**Task brief:** Please print exactly the line containing "The spectrogram here" and every line after it to the end of the records below, and nothing more.

(Saved data entries)
Start of Block

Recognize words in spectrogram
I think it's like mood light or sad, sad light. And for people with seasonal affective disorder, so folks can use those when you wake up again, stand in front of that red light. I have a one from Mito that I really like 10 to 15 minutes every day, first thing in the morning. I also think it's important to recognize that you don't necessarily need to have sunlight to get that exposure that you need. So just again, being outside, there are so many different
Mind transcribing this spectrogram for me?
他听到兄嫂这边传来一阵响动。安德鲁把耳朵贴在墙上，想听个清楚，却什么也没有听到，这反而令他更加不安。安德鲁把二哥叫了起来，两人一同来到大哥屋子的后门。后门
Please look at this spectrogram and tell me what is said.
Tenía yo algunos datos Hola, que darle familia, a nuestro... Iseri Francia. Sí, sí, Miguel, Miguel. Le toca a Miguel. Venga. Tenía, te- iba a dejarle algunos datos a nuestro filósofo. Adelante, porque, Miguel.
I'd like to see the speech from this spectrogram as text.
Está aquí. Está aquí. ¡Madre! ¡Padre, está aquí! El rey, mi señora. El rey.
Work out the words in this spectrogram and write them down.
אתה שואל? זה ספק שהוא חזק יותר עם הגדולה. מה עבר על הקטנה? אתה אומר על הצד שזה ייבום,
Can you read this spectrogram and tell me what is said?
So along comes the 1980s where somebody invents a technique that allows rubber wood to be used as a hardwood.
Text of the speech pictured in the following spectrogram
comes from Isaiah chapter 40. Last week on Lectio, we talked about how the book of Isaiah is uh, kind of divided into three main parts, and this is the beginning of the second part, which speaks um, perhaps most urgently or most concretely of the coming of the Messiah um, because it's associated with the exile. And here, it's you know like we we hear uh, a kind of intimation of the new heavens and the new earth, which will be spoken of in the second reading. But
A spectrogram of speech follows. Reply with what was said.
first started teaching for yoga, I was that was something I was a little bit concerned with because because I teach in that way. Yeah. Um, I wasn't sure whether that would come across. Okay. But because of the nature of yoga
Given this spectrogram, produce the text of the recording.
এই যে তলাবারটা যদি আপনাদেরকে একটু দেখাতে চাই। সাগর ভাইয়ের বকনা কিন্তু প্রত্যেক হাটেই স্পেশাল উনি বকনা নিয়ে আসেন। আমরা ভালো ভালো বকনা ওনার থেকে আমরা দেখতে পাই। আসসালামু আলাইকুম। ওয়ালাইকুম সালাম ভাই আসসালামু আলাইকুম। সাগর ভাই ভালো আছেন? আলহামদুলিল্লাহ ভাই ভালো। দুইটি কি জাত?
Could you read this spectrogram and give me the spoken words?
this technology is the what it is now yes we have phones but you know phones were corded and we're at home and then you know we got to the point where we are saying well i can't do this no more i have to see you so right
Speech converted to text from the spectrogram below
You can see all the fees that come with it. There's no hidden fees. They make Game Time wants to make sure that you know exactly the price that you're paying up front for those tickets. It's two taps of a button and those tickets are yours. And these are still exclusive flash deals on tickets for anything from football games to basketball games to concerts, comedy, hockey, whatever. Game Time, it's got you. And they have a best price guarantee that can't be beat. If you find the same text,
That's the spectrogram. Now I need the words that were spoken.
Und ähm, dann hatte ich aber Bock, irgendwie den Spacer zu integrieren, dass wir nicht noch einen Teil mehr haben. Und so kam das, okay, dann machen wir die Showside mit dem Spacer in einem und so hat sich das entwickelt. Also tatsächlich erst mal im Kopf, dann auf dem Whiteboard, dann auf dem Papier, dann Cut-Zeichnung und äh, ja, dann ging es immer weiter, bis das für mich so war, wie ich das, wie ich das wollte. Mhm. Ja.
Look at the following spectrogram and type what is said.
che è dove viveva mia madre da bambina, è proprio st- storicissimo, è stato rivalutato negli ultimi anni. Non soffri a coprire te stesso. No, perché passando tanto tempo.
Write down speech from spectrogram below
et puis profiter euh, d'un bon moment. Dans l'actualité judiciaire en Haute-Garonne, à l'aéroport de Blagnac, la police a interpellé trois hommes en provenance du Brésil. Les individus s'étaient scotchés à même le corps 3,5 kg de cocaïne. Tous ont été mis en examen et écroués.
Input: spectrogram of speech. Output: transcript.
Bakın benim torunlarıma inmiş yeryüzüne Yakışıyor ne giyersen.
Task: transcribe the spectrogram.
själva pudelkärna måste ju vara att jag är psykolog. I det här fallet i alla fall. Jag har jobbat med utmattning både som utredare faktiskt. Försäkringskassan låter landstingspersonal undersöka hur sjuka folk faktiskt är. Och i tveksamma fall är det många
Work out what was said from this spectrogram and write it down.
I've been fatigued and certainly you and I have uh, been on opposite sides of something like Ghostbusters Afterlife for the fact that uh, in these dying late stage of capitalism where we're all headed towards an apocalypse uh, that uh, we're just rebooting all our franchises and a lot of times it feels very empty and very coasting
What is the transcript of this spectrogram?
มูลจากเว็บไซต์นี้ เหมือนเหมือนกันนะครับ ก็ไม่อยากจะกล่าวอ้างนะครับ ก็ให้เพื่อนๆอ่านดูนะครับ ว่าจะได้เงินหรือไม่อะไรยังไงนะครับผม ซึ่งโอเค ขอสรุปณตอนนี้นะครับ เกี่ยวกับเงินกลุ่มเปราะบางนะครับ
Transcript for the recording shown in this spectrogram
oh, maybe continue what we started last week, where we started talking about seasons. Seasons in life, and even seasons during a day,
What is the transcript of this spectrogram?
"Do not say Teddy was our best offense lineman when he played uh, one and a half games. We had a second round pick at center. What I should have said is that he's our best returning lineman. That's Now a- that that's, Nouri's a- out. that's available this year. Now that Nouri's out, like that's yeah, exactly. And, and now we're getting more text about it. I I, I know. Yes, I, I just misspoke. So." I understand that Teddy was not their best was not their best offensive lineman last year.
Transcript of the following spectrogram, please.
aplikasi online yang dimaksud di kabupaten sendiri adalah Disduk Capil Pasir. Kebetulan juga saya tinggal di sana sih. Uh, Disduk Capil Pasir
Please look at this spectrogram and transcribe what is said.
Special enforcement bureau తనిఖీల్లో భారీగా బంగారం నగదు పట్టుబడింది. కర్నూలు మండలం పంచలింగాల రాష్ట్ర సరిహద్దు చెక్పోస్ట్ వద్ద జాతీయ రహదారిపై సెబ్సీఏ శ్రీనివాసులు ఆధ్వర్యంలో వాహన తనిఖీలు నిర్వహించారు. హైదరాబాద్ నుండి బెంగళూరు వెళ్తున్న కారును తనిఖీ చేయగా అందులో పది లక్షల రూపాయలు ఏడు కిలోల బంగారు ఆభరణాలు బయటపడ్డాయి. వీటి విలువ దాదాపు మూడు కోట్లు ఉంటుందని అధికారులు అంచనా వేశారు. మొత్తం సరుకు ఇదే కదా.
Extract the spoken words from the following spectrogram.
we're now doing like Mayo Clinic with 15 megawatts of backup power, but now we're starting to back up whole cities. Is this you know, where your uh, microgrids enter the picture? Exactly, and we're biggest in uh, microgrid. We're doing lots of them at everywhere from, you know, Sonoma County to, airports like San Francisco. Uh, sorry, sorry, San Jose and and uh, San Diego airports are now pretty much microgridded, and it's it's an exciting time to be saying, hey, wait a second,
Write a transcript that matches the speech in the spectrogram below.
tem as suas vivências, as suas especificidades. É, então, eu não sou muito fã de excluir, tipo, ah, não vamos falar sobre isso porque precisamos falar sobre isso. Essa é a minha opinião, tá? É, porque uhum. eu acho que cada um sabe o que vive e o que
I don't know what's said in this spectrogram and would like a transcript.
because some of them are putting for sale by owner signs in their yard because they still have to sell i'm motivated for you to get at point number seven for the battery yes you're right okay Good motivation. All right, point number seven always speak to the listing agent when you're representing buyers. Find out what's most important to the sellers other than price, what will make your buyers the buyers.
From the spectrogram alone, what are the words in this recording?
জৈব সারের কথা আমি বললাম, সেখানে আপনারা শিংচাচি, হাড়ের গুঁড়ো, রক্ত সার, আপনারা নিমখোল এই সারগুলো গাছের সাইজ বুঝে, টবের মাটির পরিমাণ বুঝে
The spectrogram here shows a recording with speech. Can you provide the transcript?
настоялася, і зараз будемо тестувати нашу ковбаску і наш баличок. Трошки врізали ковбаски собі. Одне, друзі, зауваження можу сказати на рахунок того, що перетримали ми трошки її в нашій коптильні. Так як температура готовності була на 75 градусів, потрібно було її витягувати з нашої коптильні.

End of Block

**Completed task:**
The spectrogram here shows a recording with speech. Can you provide the transcript?
настоялася, і зараз будемо тестувати нашу ковбаску і наш баличок. Трошки врізали ковбаски собі. Одне, друзі, зауваження можу сказати на рахунок того, що перетримали ми трошки її в нашій коптильні. Так як температура готовності була на 75 градусів, потрібно було її витягувати з нашої коптильні.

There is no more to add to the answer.